Cyber piracy strikes at tourism
21 Nov 2017 – Tourism Update
Cyber piracy in the tourism industry is fast becoming a major problem, with websites mimicking those of legitimate reserves and lodges.
A concerned reader recently alerted Tourism Update to the growing prevalence of cyber piracy within the tourism sector, with companies creating websites that mimic those of reserves and lodges in order to mislead travellers into booking with them instead.
Various cases have been identified, such as Timbavati Private Nature Reserve and Madikwe, to name a few.
About a month ago, the Timbavati was made aware of a website mimicking the reserve. Despite engaging with the people responsible for creating the website, at this stage they seem to think they are doing nothing wrong, a lodge owner within the Timbavati Private Nature Reserve told Tourism Update.

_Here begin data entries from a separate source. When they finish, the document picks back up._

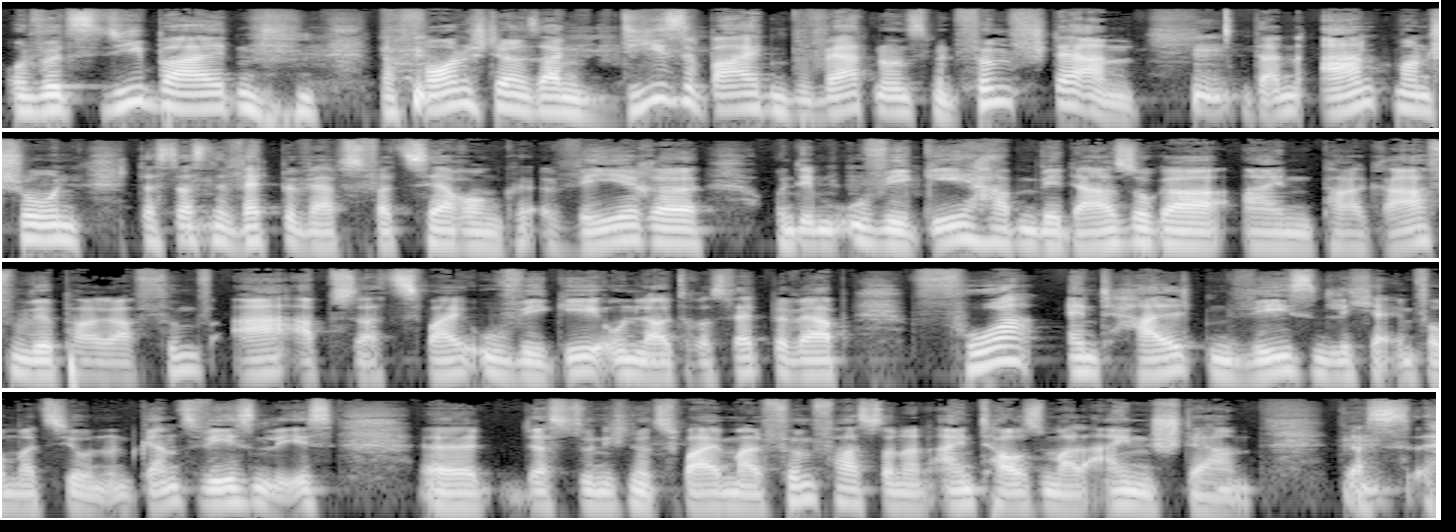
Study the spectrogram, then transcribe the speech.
und würdest die beiden nach vorne stellen und sagen, diese beiden bewerten uns mit fünf Sternen, hm. dann ahnt man schon, dass das eine Wettbewerbsverzerrung wäre. Und im UWG haben wir da sogar einen Paragraphen, wir Paragraph 5a Absatz 2 UWG, unlauteres Wettbewerb, vorenthalten wesentlicher Informationen. Und ganz wesentlich ist, äh, dass du nicht nur zwei mal fünf hast, sondern 1000 mal einen Stern. Das hm.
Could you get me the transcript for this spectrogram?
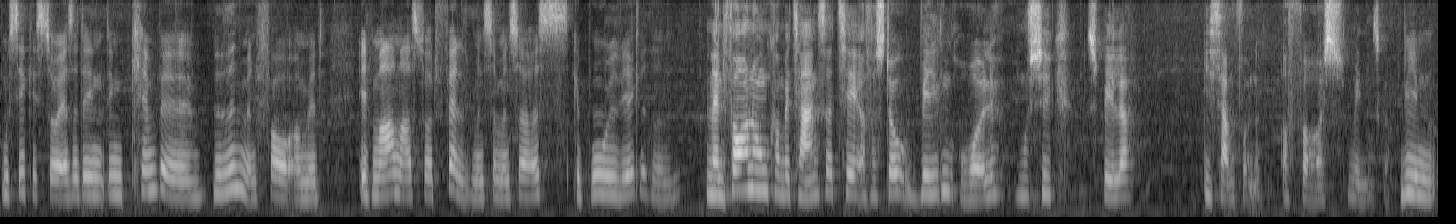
musikhistorie. Altså det, er en, det er en kæmpe viden, man får om et, et meget, meget stort felt, men som man så også kan bruge i virkeligheden. Man får nogle kompetencer til at forstå, hvilken rolle musik spiller i samfundet og for os mennesker. Vi er en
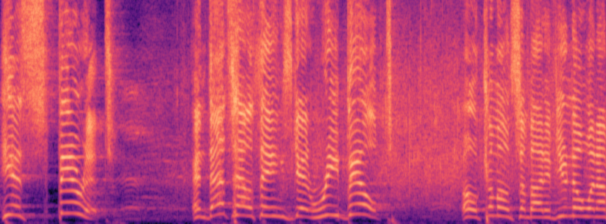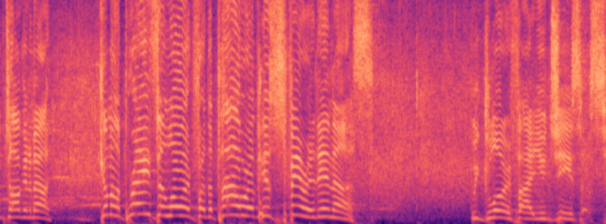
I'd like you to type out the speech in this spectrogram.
his spirit. And that's how things get rebuilt. Oh, come on, somebody, if you know what I'm talking about. Come on, praise the Lord for the power of His Spirit in us. We glorify you, Jesus.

The same lodge owner said he had also recently had a similar experience with another website mimicking the lodge’s name and brand.

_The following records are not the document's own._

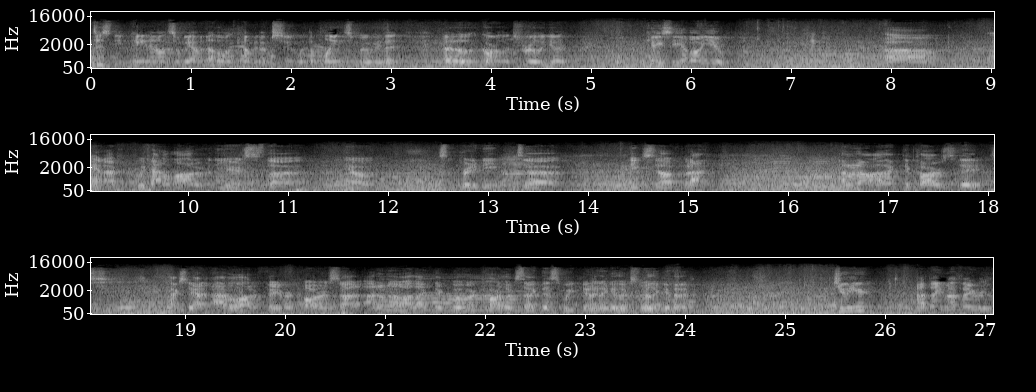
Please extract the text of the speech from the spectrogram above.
Disney paint outs, and we have another one coming up soon with the Planes movie. That uh, the car looks really good. Kasey, how about you? Uh, man, I've, we've had a lot over the years. Uh, you know, some pretty neat, uh, neat stuff. But I, I don't know. I like the cars that. Actually, I, I have a lot of favorite cars. So I, I don't know. I like the, what my car looks like this weekend. I think it looks really good. Junior? I think my favorite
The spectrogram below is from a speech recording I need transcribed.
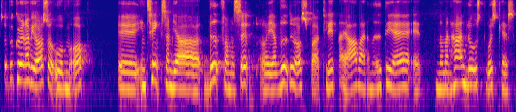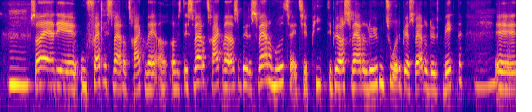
så begynder vi også at åbne op. Øh, en ting, som jeg ved for mig selv, og jeg ved det også fra klienter, jeg arbejder med, det er, at når man har en låst brystkasse, mm. så er det ufattelig svært at trække vejret. Og hvis det er svært at trække vejret, så bliver det svært at modtage terapi. Det bliver også svært at løbe en tur, det bliver svært at løfte vægte. Mm. Øh,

“In this case, one of our source agents in the US informed us that some information on our website was incorrect. Upon investigation, we found that the website was not ours at all, but that of a local tour operator who was using our name and brand entirely, including a version of our domain name, with no reference to the tour operator whatsoever,” said the lodge owner.
He mentioned that they were also contacted by two separate guests who wanted to make a booking directly with the lodge, but had come across the other website, confusing them as to which was genuine. Ultimately, they were scammed, as they decided to make the booking.
“In the case where my own lodge website was mimicked, the operator concerned had separately negotiated an STO rate with us and we gave them access to our media centre, assuming they would use our images and material to showcase us on their own branded website. We then discovered they were using our name and brand to attract potential guests to a website that in no way mentioned their brand, but was made to look as if the guest was dealing with our product.”
The operator behind the fake Timbavati website was using the STO rates that the various lodges in the Timbavati had given in good faith, and publishing rates below the lodges rack rates, thus undercutting the products themselves and potentially distorting the market.
He says this has been an ongoing problem. In 2015 the Timbavati had to deal with a similar fraudulent website that was set up by a tour operator. The tour operator at that time resisted all demands from the reserve to shut down the website and hand over the domain. The case was eventually taken to arbitration with the South African Institute of Intellectual Property Law (SAIIPL). The reserve won the case.
Signs to look out for
He says it is difficult for potential guests to see immediately whether they have arrived at a legitimate website or not. The biggest indicator is that the bogus website is usually a fairly simple one-pager that has automated links to pages like TripAdvisor, and does not have its own blog or social media links (although some also have bogus social media platforms that generally only re-share links from other products).
“I would suggest always asking the direct question when making contact through a web chat or email link as to whether they are dealing with the lodge/reserve, or whether they are dealing with a tour operator,” he concludes.